Poets & Their Kind

Updated: Jul 23

1.

It’s a peculiar situation that writers find themselves in, isn’t it? We work in solitary, spiritual prisoners of our own devising, away even from others doing the same work—even artist colonies keep us apart during the work day.  

But then, after that day’s work ends in inevitable failure or the startle of success, we want others around, even need them around.  But we want this in a special way:  because we do not necessarily want them around as real entities.  

We want (maybe I should say, I want) the idea of others, that is, the idea that they could be there, whether they are or not.  And we want them there not to lament the failure or to rejoice in the success, but to be there, part of the world that comes after the writing.
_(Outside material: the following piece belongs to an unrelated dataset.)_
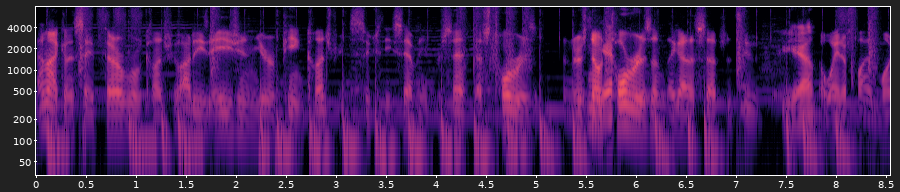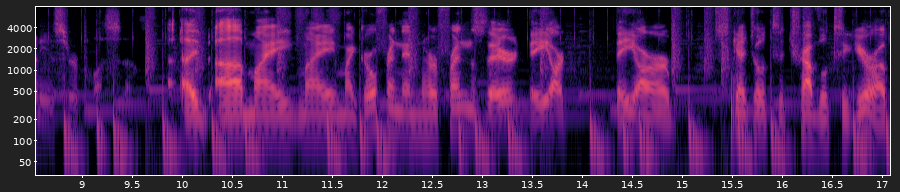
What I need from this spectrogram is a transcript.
I'm not going to say third world country. A lot of these Asian and European countries, 60, 70 percent, that's tourism. And there's no Yeah. tourism. They got to substitute yeah. a way to find money in surplus. So. Uh, uh, my my my girlfriend and her friends there, they are they are scheduled to travel to Europe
I said the situation was peculiar.  Maybe I should have said strange.

This idea of the community of others is one kind of  informal, virtual, but necessary community.  There is another kind, the factual or real community, created, ongoing, institutionalized:  an actual thing.  It is the kind produced by and from writing workshops, and readings, and teaching—by intention and effort.  

Both are important, both necessary.  I want to explore notions about them in this post.  


2.

The situation of the poet is that we practice our sullen art (apologies to Dylan Thomas for dropping the “craft” of his characterization in favor of the option) alone, in an effort that is not and cannot be communal.

The art requires our journey into darkness as individuals who carry only what we are, seeking to bring something back into the light.  Our fidelity to that experience makes our poems true for us in the moments of creation and for those who will later read what we have made.

The work is ongoing, of course.  There’s a line of Paul Valery’s that captures the necessary intensity of the work as well as the inevitable failure of the effort: “A poem is never finished,” he says, “it is only abandoned.” I love that.  

It is our failures—for every poem fails its inspiration—that we must live with and acknowledge, afterwards, if we are honest.  They are not sharable, except as an accumulated weight, a burden we carry until the next poem is finally abandoned, and the burden is replaced. 

The journey and the fidelity to it, the failure of abandonment, the solitariness, the success, and so much else specific to the task, are what make the writing life different than others.  

What I say here applies to other artists as well, I think; but I am not a painter, sculptor, and do not engage in other arts, so I cannot speak with much certainty about them. 


3.

Here’s the thing I want to stress:  that every other human activity I can think of, even the most abstruse, has its stresses and strains, its pressures, its integrity; but all have at least the comfort of collaboration.  The experience of poets is unique to the poetry community, and even unique, sui generis, to each writer.  

So who else can we share it with at day’s end except another writer, someone who could understand the experience in the way we do?   I don’t mean we want or need to talk about it, though of course some do; only that there is a common knowledge, a common frustration that brings and binds us together, that is the bridge between us.  The secret is that we could talk about it, whether we do or not.

In my case, it is after creation of the work, or more likely, after a day of work at the process of creation (for per Valery, the process does not end) that community becomes important.  What do I want at that point? Everything. Nothing. Contact. Appreciation and support, I suppose.